- _Work task_: Your answer should hold exactly the lines below from the line with "Mel spectrogram of an audio clip, 10.4" through the line with "Write down what's", both included, and no pictures at all.

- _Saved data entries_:
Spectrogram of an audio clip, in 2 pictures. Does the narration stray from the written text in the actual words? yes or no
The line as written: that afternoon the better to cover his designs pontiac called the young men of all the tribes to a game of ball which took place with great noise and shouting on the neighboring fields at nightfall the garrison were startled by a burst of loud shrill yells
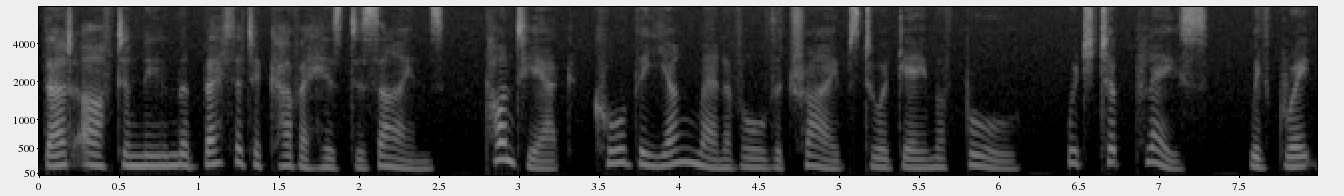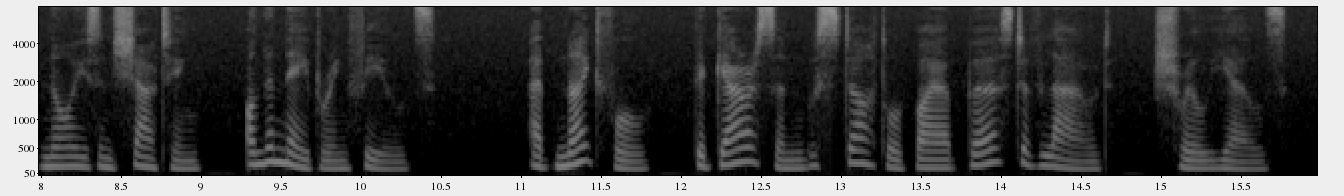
yes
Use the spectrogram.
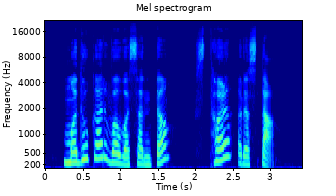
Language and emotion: Marathi, neutral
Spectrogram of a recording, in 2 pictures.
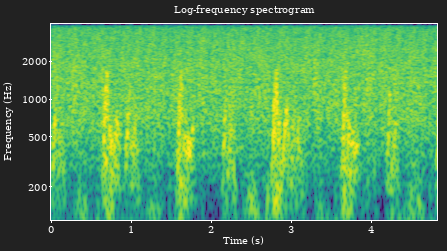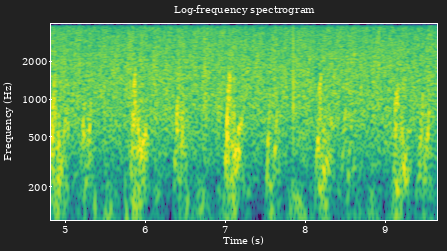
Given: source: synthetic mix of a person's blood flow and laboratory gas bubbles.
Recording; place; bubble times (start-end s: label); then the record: Doppler ultrasound of blood flow; precordium
no bubbles
From the record:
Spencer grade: 0 (complete lack of bubble signals)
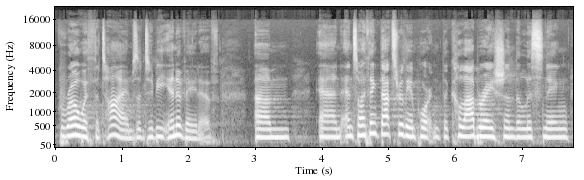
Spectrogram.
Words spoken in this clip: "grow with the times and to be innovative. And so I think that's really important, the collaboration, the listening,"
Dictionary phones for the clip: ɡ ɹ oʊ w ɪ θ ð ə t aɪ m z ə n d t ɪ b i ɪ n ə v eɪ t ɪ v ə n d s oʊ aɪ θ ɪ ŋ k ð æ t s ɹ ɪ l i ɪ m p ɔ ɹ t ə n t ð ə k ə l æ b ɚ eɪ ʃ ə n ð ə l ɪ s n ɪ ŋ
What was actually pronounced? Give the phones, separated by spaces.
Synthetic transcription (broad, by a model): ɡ ɹ oʊ w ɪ ð ə t aɪ m z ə n t ɪ b i ɪ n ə v eɪ t ɪ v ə n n s oʊ aɪ θ ɪ ŋ k ð æ t s ɹ ɪ l i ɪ m p ɔ ɹ t n ð ə k ə l æ b ɚ eɪ ʃ ə n ð ə l ɪ s n ɪ ŋ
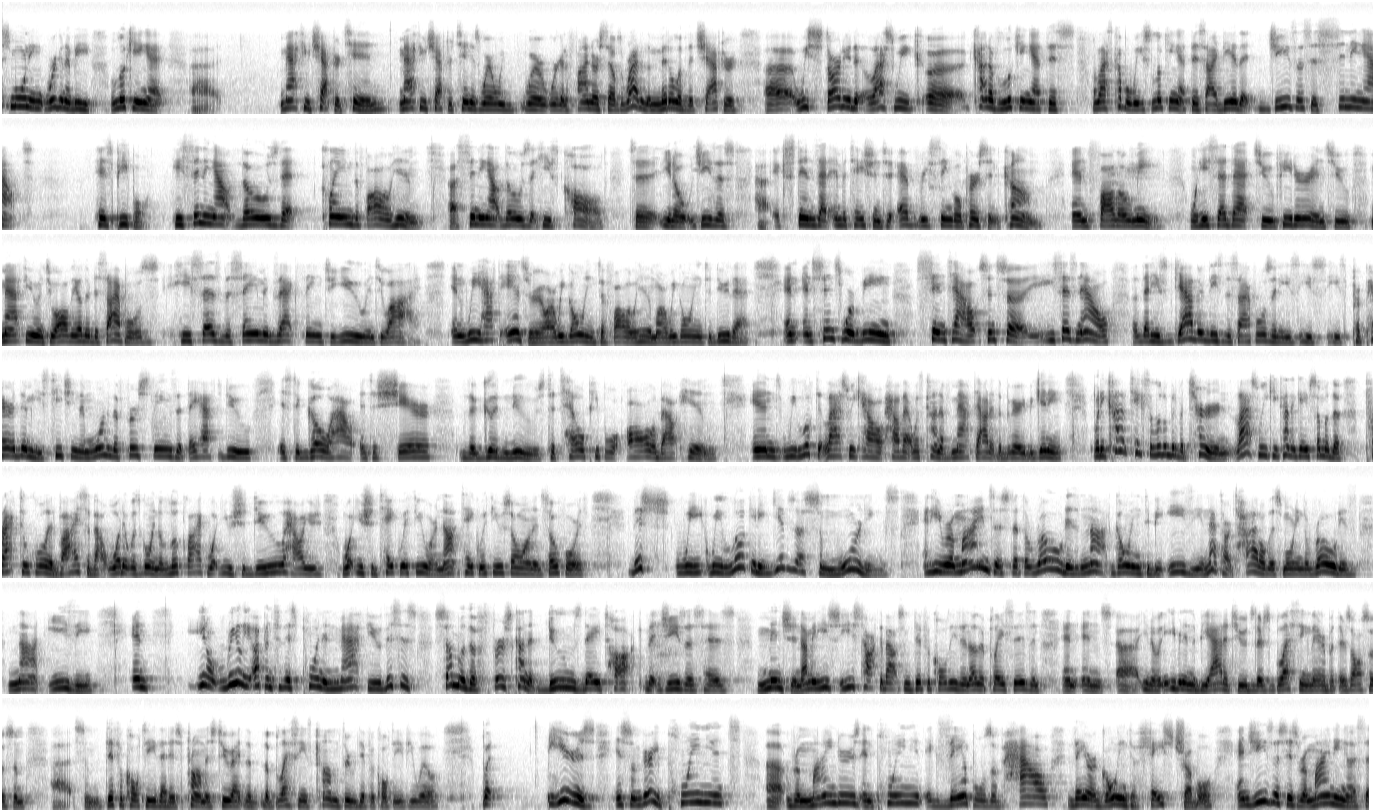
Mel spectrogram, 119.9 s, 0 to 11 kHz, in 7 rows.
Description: Passage: Matthew 10:16-24 Service Type: Sunday Morning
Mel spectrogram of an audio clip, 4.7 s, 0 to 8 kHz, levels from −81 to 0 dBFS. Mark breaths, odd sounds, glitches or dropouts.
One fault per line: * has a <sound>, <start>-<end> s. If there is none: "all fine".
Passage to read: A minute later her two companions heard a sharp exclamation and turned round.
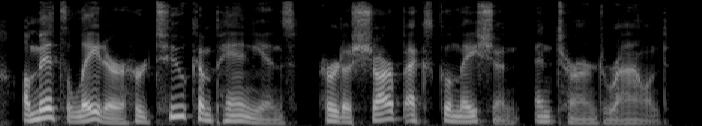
all fine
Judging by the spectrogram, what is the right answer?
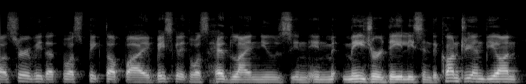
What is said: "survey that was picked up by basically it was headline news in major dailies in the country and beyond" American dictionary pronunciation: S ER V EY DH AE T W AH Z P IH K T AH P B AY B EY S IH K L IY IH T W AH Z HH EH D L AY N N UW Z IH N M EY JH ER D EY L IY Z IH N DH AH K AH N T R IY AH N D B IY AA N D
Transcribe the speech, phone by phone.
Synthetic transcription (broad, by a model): S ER V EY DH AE T W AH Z P IH K T AH P B AY B EY S IH K L IY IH T W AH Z HH EH D L AY N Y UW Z IH N M EY JH ER D EY L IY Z IH N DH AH K AH N T R IY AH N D B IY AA N D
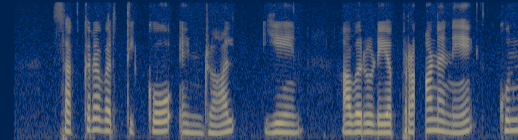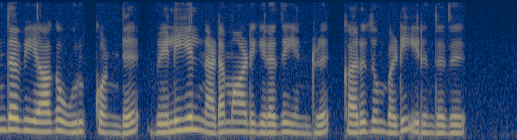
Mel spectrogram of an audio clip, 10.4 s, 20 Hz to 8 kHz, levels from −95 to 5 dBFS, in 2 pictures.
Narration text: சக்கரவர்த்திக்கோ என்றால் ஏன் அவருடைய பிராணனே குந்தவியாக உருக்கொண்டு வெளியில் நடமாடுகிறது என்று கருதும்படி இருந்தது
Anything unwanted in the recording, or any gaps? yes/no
yes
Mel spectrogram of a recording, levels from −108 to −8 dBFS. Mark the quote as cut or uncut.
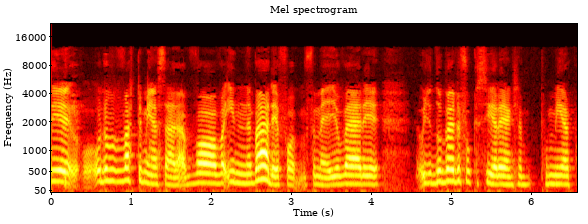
uncut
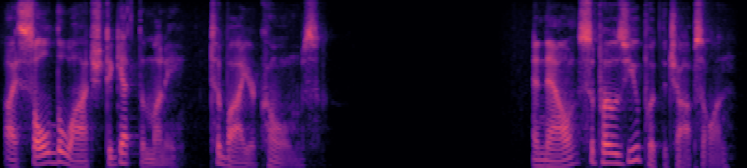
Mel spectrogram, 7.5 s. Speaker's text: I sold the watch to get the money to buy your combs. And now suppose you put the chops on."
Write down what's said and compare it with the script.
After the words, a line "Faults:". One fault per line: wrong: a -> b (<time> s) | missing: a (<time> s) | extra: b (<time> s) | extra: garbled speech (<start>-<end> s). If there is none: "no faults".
I sold the watch to get the money to buy your combs. And now suppose you put the chops on."
Faults:
no faults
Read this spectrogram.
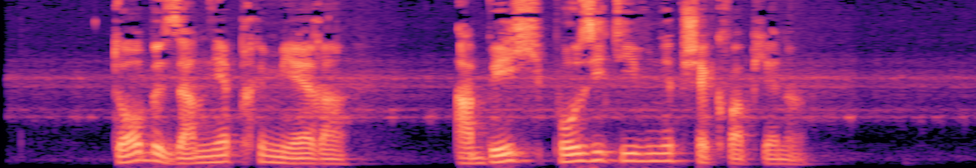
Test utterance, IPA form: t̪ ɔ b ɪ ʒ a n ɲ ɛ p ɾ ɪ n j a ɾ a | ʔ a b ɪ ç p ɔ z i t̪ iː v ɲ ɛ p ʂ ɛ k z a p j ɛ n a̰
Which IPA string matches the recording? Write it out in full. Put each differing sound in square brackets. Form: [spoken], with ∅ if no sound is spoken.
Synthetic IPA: t̪ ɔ b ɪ [z] a [m] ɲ ɛ p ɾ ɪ [m] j [ɛ] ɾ a | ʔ a b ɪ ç p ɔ z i t̪ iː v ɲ ɛ p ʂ ɛ k [v] a p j ɛ n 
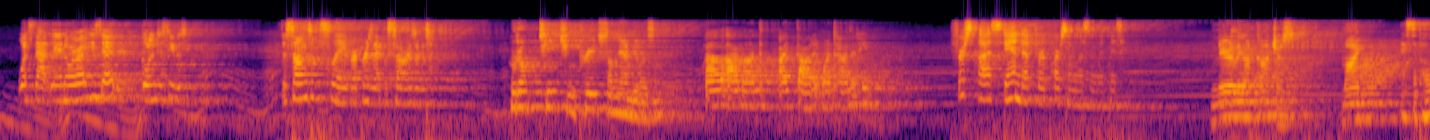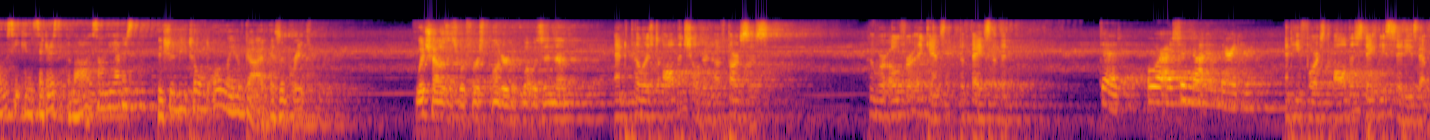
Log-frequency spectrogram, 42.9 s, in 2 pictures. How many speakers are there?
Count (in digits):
10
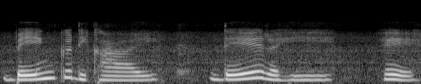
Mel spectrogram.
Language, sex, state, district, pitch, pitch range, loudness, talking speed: Hindi, female, Madhya Pradesh, Dhar, 220 Hz, 205-235 Hz, -15 LUFS, 70 wpm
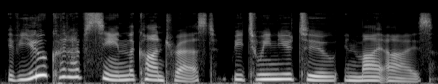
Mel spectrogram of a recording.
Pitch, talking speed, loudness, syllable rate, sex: 220 Hz, 180 wpm, -16 LUFS, 3.7 syllables/s, female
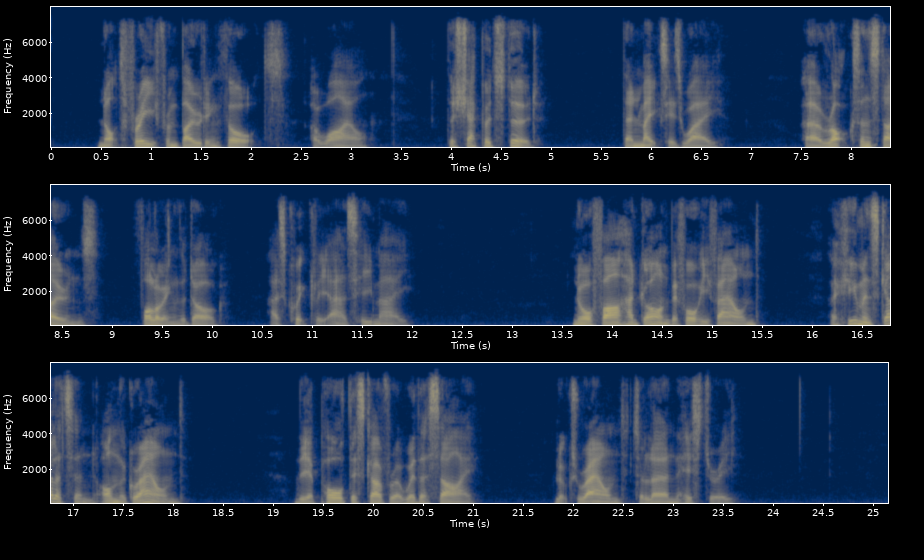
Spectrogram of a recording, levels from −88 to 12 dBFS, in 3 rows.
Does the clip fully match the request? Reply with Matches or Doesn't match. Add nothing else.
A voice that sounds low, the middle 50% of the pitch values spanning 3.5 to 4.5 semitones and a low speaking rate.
Matches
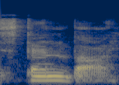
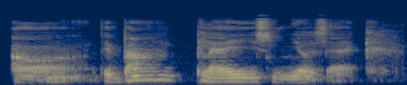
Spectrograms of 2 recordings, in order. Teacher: Donc, on ne prononce pas clairement le son D, on rejette le son D.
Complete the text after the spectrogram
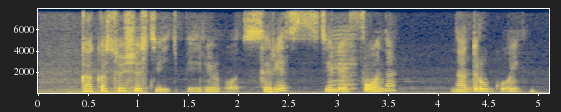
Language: Russian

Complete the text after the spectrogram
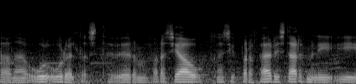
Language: Icelandic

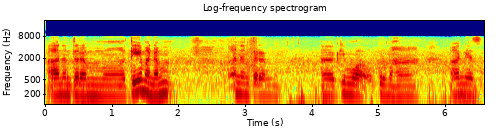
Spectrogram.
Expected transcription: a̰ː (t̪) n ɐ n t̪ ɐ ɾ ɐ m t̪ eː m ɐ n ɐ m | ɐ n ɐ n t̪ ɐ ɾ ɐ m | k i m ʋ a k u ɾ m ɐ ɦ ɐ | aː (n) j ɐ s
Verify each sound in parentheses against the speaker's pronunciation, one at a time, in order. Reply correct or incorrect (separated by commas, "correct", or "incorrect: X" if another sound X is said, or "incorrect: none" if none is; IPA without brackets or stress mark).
incorrect: none, correct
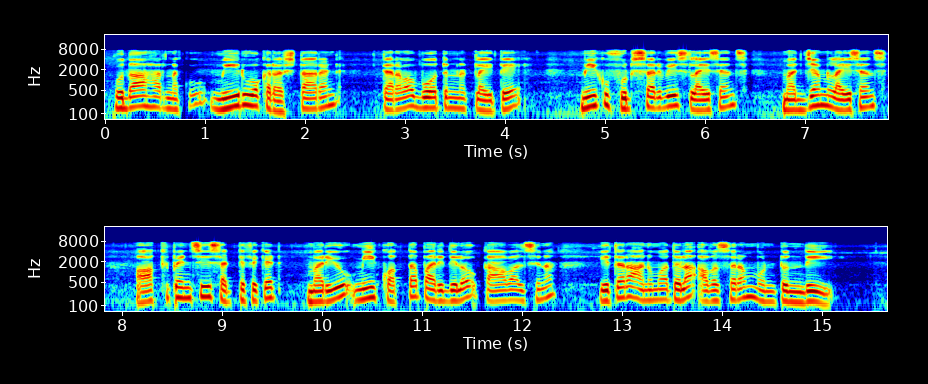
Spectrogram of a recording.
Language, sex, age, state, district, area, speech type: Telugu, male, 18-30, Andhra Pradesh, Palnadu, urban, read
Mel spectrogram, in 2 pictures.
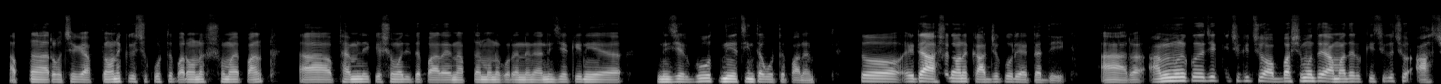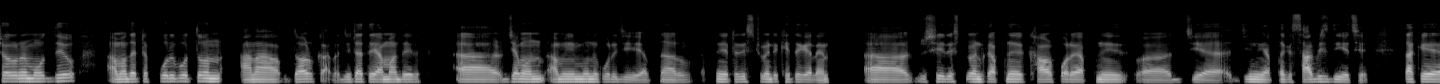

- _Result for this task_:
Mel spectrogram of an audio clip, 10.4 s, 20 Hz to 8 kHz, levels from −95 to 5 dBFS, in 2 pictures.
Narration text: சக்கரவர்த்திக்கோ என்றால் ஏன் அவருடைய பிராணனே குந்தவியாக உருக்கொண்டு வெளியில் நடமாடுகிறது என்று கருதும்படி இருந்தது
Anything unwanted in the recording, or any gaps? yes/no
yes
Mel spectrogram of a recording, levels from −108 to −8 dBFS. Mark the quote as cut or uncut.
uncut
Mel spectrogram, 7.5 s. Speaker's text: I sold the watch to get the money to buy your combs. And now suppose you put the chops on."
Write down what's said and compare it with the script.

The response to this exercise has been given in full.